While Vunivalu is an established star, teenage sensation Mac Grealy is the most interesting rookie recruit. Comparisons have already been made with fellow Downlands College graduate and Wallabies legend Tim Horan. The 2021 season may be too early for Grealy to cement a place in the Reds run-on side, but much is expected from this prodigious Toowoomba talent.
Vunivalu isn’t the only Fijian recruit, with Fijian Schools and Fiji U20 fullback Ilaisa Droasese joining the Reds squad also.
The 2019 Australian schools captain Josh Flook and burly, hirsute prop Zane Nonggorr have been promoted to the senior Reds squad after promising appearances in 2020. The Reds have a new scrumhalf in their ranks as Ipswich Grammar and Australian schools star Kalani Thomas replaces Scott Malolua. The 22-year-old Brisbane City and Brothers out half Lawson Creighton has been added to provide back-up for Bryce Hegarty and James O’Connor.
Reasons for optimism

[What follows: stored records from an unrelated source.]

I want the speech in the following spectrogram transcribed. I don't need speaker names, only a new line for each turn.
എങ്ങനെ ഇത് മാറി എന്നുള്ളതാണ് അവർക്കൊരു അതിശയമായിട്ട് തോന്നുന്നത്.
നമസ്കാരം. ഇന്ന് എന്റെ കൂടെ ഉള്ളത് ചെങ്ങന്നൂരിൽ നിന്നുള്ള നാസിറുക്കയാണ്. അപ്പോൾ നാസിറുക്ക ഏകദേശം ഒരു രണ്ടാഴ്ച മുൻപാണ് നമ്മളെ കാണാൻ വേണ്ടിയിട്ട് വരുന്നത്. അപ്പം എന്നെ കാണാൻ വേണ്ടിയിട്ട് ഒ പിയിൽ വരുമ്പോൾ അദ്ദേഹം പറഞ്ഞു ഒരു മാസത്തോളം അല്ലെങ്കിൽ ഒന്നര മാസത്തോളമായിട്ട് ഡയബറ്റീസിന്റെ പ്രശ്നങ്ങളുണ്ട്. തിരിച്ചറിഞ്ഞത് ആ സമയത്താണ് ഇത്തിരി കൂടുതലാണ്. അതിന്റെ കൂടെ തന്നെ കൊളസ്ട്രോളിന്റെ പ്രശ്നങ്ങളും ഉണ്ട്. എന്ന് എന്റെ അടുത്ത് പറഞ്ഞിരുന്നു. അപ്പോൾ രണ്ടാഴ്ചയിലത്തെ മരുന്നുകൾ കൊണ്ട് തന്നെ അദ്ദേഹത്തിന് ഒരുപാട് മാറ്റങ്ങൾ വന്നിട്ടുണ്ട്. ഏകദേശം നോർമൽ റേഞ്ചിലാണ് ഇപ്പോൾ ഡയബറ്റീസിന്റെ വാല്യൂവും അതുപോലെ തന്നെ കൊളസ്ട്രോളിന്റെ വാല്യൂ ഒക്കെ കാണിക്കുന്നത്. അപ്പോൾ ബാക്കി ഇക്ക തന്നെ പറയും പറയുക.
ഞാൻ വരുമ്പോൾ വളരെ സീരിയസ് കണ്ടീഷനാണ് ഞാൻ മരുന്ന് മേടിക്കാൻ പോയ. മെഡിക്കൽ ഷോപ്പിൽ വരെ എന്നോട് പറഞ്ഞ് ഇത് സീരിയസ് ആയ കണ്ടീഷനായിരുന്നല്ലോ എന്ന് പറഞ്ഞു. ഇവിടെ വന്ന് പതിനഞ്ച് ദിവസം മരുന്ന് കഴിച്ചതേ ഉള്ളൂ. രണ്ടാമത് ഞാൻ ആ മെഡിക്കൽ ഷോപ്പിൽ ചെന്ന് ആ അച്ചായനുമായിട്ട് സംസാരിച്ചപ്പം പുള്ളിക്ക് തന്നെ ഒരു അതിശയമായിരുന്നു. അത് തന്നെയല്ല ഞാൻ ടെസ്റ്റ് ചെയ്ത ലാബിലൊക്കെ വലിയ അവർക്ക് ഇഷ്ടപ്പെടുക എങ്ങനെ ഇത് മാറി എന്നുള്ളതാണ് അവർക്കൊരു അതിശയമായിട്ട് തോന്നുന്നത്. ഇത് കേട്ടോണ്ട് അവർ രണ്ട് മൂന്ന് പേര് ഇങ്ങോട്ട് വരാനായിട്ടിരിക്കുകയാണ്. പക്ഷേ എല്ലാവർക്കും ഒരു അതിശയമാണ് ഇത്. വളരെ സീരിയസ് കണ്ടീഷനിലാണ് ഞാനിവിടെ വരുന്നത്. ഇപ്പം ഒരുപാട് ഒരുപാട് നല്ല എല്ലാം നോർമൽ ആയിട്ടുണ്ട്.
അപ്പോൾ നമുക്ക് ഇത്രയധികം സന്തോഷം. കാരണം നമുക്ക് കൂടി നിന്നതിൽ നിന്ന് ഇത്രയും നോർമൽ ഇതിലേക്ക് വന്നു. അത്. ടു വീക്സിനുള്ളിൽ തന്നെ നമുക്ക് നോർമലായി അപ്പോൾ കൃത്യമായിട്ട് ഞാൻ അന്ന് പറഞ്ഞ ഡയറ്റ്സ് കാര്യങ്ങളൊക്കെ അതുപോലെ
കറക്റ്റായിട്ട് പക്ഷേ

On the bright side, the Reds now boast 11 Wallabies. They have an all-international back row, which is the best in the country, and the quickest back three in Super Rugby AU. Veteran James O’Connor is key to Reds ambitions, while livewire scrumhalf Tate McDermott brings energy and X factor. Hopefully the prodigiously talented Jordan Petaia can remain injury-free and lead the Reds three-quarter line with invention and skill.
The Reds have an excellent scrum led by the powerful, mobile and dynamic Taniela Tupou, and last year against the Rebels in particular they showed that they have excellent defensive resilience and shape.
Who’s moved on?
Several players have been released or have chosen to go elsewhere, including Chris Feauai-Sautia, Jean-Pierre Smith, Ruan Smith, Scott Malolua, Jack Hardy, Jack Straker, Sean Farrell, Dave Feao and Carter Gordon as up to a dozen players move on from the Reds. The Reds will miss Chris Feauai-Sautia’s experience and direct running as well as JP Smith’s front row durability and experience.
While the new blood coming through is talented and exciting, there could be a could be longer-term ramifications for the Reds from player turnover. Talisman Samu Kerevi, openside flanker Liam Gill, Wallabies second-rowers Kane Douglas and Rob Simmons, centre Duncan Paia’aua, stalwart prop James Slipper, Karmichael Hunt, giant wing Eto Nabuli, and Quade Cooper are among those who have left since Thorn took over the reins at Ballymore.
In addition, Izack Rodda, Harry Hockings and Isaac Lucas terminated their contracts after refusing to accept Rugby AU’s COVID-19 pay cuts.
There has been much patience among the Reds faithful to trust that a rebuilding phase with an experimental team would in time yield results. This is Thorn’s fourth year at the helm of the Reds, a year when he and the Reds players must deliver on the trust and investment placed in them and for the glimpses of rich promise to be fulfilled.
Thorn cleaned out those players surplus to requirements and has promoted youth. While the Reds may be the indisputable No. 2 side in Super Rugby in Australia, the Reds and Thorn’s coaching philosophy needs to pay dividends. Thorn’s inability (or unwillingness) to hold on to experienced players as mentors and calm heads under pressure may in the long run prove to be his undoing. But he has a talented group nonetheless, and expectations north of the Tweed River are high.